Samsung bets on tablets -- at a time no one's buying them
The company's two new devices and stylus take aim at Apple's iPad Pro and Microsoft's Surface. But will anyone bite?
Shara TibkenFormer managing editor
Shara Tibken was a managing editor at CNET News, overseeing a team covering tech policy, EU tech, mobile and the digital divide. She previously covered mobile as a senior reporter at CNET and also wrote for Dow Jones Newswires and The Wall Street Journal. Shara is a native Midwesterner who still prefers "pop" over "soda."
Samsung's big news at Mobile World Congress isn't the Galaxy S8. It's two revamped tablets.
The only trouble is, nobody's really buying tablets anymore. Just ask Apple.
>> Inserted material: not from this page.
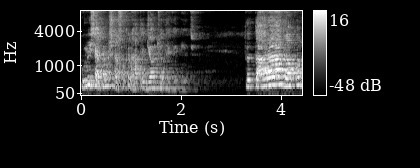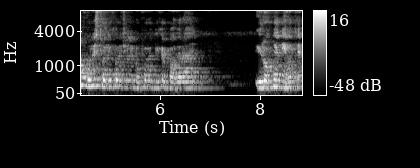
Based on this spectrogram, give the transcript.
পুলিশ এখনও শাসকের হাতের যন্ত্র থেকে গিয়েছে। তো তারা যখন পুলিশ তৈরি করেছিলেন উপরের দিকের পদেরা ইউরোপিয়ানই হতেন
People are holding onto tablets longer (viewing them more like PC upgrades than phones). Ever-larger phone screens are making tablets less compelling. On top of that, many US consumers would rather spend their money to upgrade their phones than on tablets or wearables. All of that has resulted in a freefall in tablet sales.
Global tablet shipments dropped for ninth consecutive quarter in the last three months of 2016, according to tech tracker IDC. Things have been even worse for market leader Apple. Sales of its device have dropped for 12 straight quarters. Still, one out of every four tablets shipped is an iPad.
"The entire market has been contracting," IDC analyst Ryan Reith said. "People are doing more on their phones."
Watch this: Samsung Galaxy Tab S3 is a classy and glassy Android tablet
Samsung hasn't escaped unscathed: It's currently No. 2 in the tablet market, behind Apple, but accounted for only 15.1 percent of shipments in the fourth quarter of 2016. And while its market share increased in the period 13.6 percent a year ago, it shipped 11 percent fewer devices than it did a year earlier.
The South Korean electronics giant is hoping its two new devices -- the 9.7-inch, Android-based Tab S3 and the 10- and 12-inch Microsoft Windows-powered Galaxy Book -- dazzle customers who want tablets that can do more than play movies and browse the internet. Both are made from premium materials such as glass and come with Samsung's redesigned S-Pen that, unlike the Apple Pencil, doesn't need to be charged.
"What's going on in the market is people want more," Hassan Anjum, senior manager of product marketing for Samsung's tablets, said in a meeting with CNET and other media before the company's announcement Sunday at Mobile World Congress in Barcelona, Spain. "Folks love consuming media on their tablets, but what we're seeing is rising demand for 2-in-1 tablets."
Samsung's new devices go after that one bright spot in tablets: so-called detachables. Think of these as a kind of hybrid notebook computer/tablet versus "slates" that are more like super-sized phones. Detachables, also called 2-in-1s, either come with bundled keyboards or offer them as options. Most have styluses, too. Apple's iPad Pro fits in this category; older iPads, like the Air 2, are slates.
Last year, the slate sector dropped close to 20 percent, according to IDC, on top of 2015's 15 percent slide.
"The market essentially peaked in 2014," IDC's Reith said.
The market for detachables, though, has been growing. In 2016, that market increased 25 percent, IDC said, with devices from Apple and Microsoft proving popular with consumers. Still, detachables accounted for only 12 percent of total tablet volume in 2016, nowhere near enough to offset the slate market's spiraling decline.
Samsung Galaxy Tab S3 is an upscale, HDR-ready Android tablet
Samsung's hoping to appeal to fans looking for alternatives to Apple's iPad Pro or Microsoft's Surface Pro. The company will bundle its stylus with both the Android Tab S3 and the Windows Galaxy Book and will include the keyboard case for free with the Windows device (Microsoft and Apple sell their keyboard cases separately).
Samsung didn't reveal pricing or availability, but it's a good bet the tablets will be positioned at the high end of the tablet market. That could be a tough sell for the Android Tab S3 (there are plenty of cheap Android tablets out there), but people are already are used to higher prices for Windows 10 tablets.
"Most of the people buying [detachable tablets] are buying them as notebook replacements, not tablets," said Jack Gold, an analyst with J. Gold Associates. "People are using them for productivity applications...and most of the time, the keyboard never comes off."
Whether or not you like the keyboard, Samsung's just hoping the features in its new tablets are enough to woo you away from that iPad -- or laptop -- you've held onto for years